  15. 15.
    Chauvin M, Hongnat JM, Mourgeon E, Lebrault C, Bellenfant F, Alfonsi P. Equivalence of postoperative analgesia with patient-controlled intravenous or epidural alfentanil. Anesth Analg 1993; 76: 1251–8.PubMedCrossRefGoogle Scholar
  16. 16.
    Gepts E, Heytens L, Camu F. Pharmacokinetics and placental transfer of intravenous and epidural alfentanil in parturient women. Anesth Analg 1986; 65: 1155–60.PubMedCrossRefGoogle Scholar
  17. 17.
    Morley-Forster PK, Weberpals J. Neonatal effects of patient-controlled analgesia using fentanyl in labor. Int J Obstet Anesth 1998; 7: 103–7.PubMedCrossRefGoogle Scholar
  18. 18.
    Muir HA, Breen T, Campbell DC, Halpern S, Blanchard W. Is intravenous PCA fentanyl an effective method for providing labor analgesia?
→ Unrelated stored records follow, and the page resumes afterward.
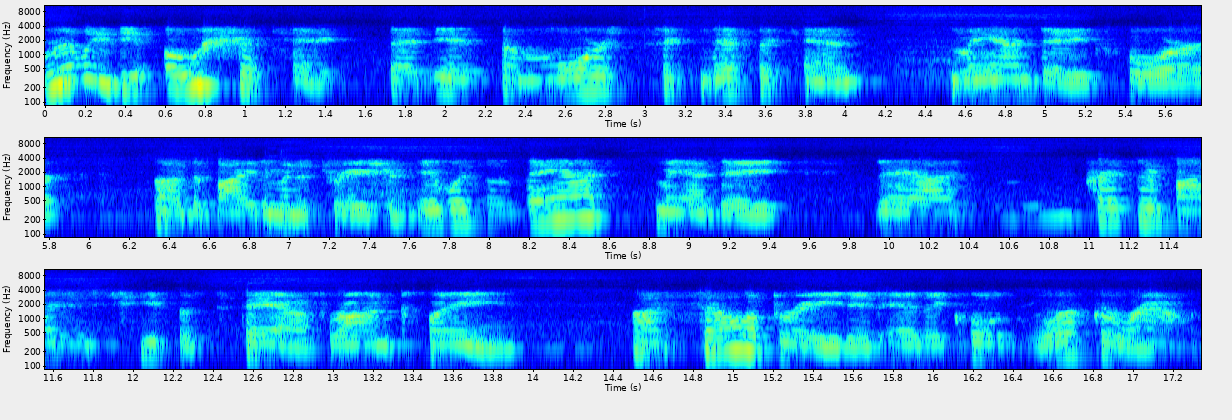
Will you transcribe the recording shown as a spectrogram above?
really the OSHA case that is the more significant mandate for uh, the Biden administration. It was that mandate that President Biden's chief of staff, Ron Klain, uh, celebrated as a quote workaround.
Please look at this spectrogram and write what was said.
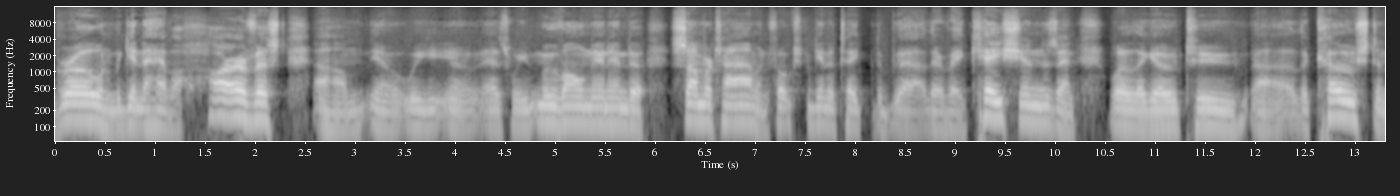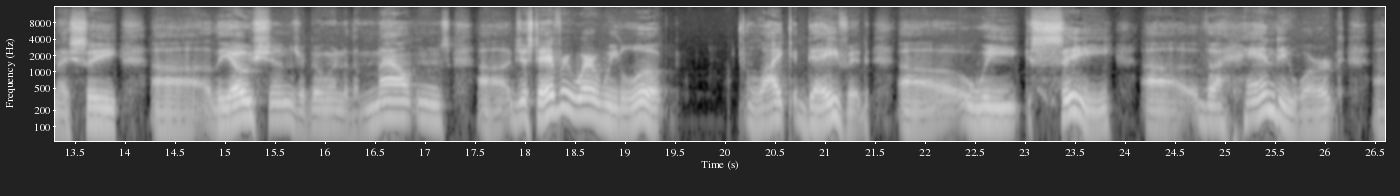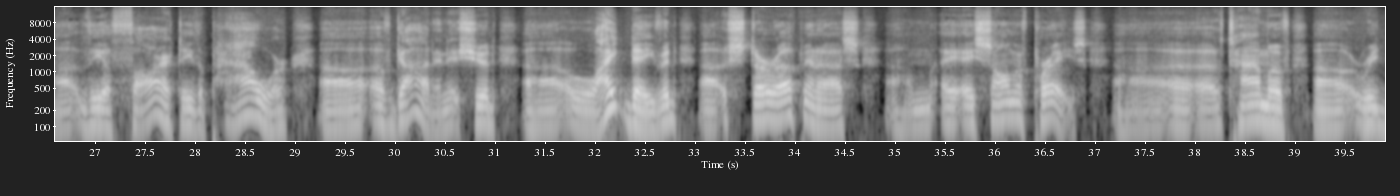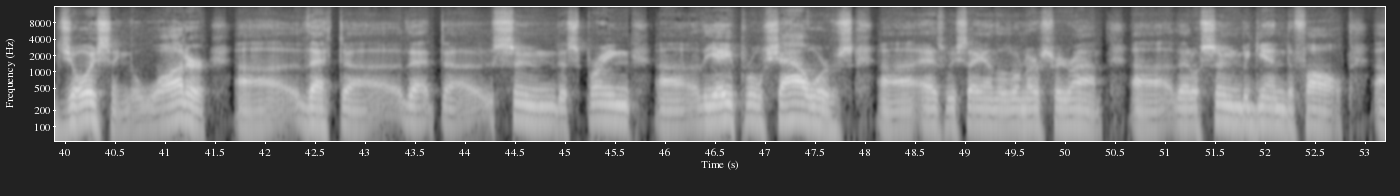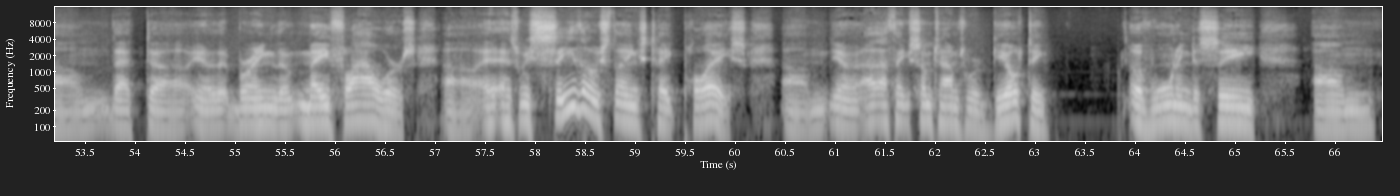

Abstracts of the Society of Obstetric Anesthesia and Perinatology 1999: A28.Google Scholar

Copyright information

© Canadian Anesthesiologists 2000

Authors and Affiliations

  • Patricia K. Morley-Forster
    • 1
  • Donald W. Reid
    • 1
  • Hilde Vandeberghe
    • 1
  1. 1.From the Departments of Anaesthesia and Neonatology, St. Joseph’s Health CentreUniversity of Western OntarioCanada

Personalised recommendations